In the 1998 Hollywood romantic film, You’ve Got Mail, starring Tom Hanks and Meg Ryan, a classic face-off between the neighbourhood ‘mom-and-pop’ book- store versus a national chain is the back-drop to the story. The struggle of the little shop to stay afloat in trying times and its subsequent failure is probably played out in myriad ways in our local neighbourhood as well. The grocery-store chain versus the local kirana store, the coffee-store giant versus the local chai-wala/Udupi hotel, the small personal-attention clothing store versus the franchised retail outlet are a mere blip on our radar.
Small businesses fold up or downsize due to the giants that we patronise due to many reasons: the convenience, the attractive ‘discounts’, at times the prestige of patronising them ( remember the three-hour queue outside the first Starbucks in South Mumbai?)
Now a new eatery in the Clifton locality of Karachi, Pakistan is stirring interests, whetting appetites and setting tongues wagging They have cheekily named themselves Sattar Buksh (sounds familiar?) and initially had a logo similar to this international brand, whose name you need to guess. But the name and notoriety gave them a good launch, creating enough curiosity to draw in the crowds. Their promo read-
‘If you’re looking for a satisfying cup of chai (tea), some fried andas (eggs) with bran bread, an exotic panini or just some inspiration for a project you’re working on, we’re coming to your hood.’
Indeed, with intriguing names on the menu such as Jhingaa La-La, Besharam Topless Burger, Dumdaar Bun Kabab, Kalu Halwai ke Gulab jamun and a repertoire ranging from Pizza and kebabs to cheese cake and daal- chawal, they were stirring interest and gastric juices in equal measure. After an exciting opening, the Facebook comments show some fumbling and bumbling over the next few steps, before they found their groove. Sadly, geographical and political difficulties mean that I am a mere online-onlooker in this gustatory drama.
Meanwhile, Starbucks having realized this violation of their copyright sent a letter to the proprietors of Sattar Buksh, and this particular David had to wisely concede ground to the modern Goliath. They changed their logo. And added a tongue-in-cheek disclaimer on Facebook “We have nothing to do with any foreign franchise nor do we want to categorise ourselves as mere coffee experts. We’re ‘Jutts of all trades’ and we cater to everyone!”
Now that this chapter of publicity and disclaimers is over and Sattar Buksh is settling down to real business, it does seem to be getting things right. Asad Khwaja of the Friday Times has praised the food, ambience and staff in his column. Facebook also has favourable comments streaming in. The favourable public response should hopefully continue to boost their morale and cash-flow.

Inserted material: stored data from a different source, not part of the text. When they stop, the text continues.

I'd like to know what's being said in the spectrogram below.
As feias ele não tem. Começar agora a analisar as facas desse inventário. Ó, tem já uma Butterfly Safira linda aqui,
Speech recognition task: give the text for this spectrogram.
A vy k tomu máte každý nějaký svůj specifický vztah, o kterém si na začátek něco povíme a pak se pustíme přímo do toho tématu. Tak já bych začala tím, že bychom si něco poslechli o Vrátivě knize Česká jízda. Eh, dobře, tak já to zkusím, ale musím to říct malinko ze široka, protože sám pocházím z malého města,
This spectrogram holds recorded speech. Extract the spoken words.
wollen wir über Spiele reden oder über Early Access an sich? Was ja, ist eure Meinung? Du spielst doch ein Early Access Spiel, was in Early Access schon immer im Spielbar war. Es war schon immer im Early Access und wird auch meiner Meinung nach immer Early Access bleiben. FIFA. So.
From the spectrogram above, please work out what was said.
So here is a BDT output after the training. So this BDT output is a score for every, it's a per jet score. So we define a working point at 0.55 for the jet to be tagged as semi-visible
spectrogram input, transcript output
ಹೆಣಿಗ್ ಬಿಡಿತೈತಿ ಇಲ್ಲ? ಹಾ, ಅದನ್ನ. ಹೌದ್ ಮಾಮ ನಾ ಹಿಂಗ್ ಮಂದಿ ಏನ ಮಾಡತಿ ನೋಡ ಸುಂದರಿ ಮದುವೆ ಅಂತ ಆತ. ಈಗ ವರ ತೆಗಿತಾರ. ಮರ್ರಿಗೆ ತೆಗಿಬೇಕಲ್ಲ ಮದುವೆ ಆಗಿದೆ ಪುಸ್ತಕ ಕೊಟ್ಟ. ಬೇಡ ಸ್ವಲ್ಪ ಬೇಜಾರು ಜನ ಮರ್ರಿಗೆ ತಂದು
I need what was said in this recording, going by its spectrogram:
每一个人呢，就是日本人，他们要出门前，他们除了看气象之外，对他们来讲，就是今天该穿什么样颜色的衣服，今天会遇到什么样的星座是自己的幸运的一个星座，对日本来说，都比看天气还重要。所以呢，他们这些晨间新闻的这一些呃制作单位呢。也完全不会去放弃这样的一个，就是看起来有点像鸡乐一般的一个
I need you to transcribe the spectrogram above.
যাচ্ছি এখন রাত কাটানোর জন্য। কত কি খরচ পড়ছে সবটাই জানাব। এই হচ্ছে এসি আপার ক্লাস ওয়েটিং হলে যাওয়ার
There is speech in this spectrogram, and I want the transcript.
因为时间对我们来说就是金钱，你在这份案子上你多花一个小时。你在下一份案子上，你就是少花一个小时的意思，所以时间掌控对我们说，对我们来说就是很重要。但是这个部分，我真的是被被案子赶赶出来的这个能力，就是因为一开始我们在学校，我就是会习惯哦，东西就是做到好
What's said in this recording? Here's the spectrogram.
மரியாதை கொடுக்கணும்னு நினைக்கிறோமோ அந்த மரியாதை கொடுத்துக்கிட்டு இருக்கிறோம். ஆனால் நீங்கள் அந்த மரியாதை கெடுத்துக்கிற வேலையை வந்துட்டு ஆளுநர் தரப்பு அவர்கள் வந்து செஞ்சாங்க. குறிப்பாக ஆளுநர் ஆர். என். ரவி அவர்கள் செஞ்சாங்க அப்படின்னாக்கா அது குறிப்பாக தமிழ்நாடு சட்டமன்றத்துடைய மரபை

But the point that I am trying to make is this-
Why do we time and again, completely desert our friendly time-tested neighbourhood businesses to patronise the large chains? Discounts, range of goods and the comfort of the blasting air-conditioning apart, should we not support the mom-and-pop stores, at least some of the time? Provided they give us good value for our money, why can we not choose them for our patronage?
One wonders just how many small businesses go bust in spite of offering good, personalized service because we have abruptly taken our custom to some swanky, ambience-laden outlet with English-speaking staff ?
As the male lead played by Hanks in the movie writes : The whole purpose of places like Starbucks is for people with no decision-making ability whatsoever to make six decisions just to buy one cup of coffee. Short, tall, light, dark, caf, decaf, low-fat, non-fat, etc. So people who don’t know what the hell they’re doing or who on earth they are, can, for only $2.95, get not just a cup of coffee but an absolutely defining sense of self: Tall! Decaf! Cappuccino
FYI- The filter coffee in our local South Indian Udupi in Matunga, Mumbai is brought promptly to my table, can be strengthened with extra coffee if need be and costs about 20 per cent of this fancy concoction in the swanky cafe.
Ujwala Shenoy Karmarkar is a practicing Anaesthesiologist working in Mumbai. She loves conversations, meeting people, reading and listening to Hindi film songs. She writes about anything that moves her. She blogs at http://ujwalasblog.wordpress.com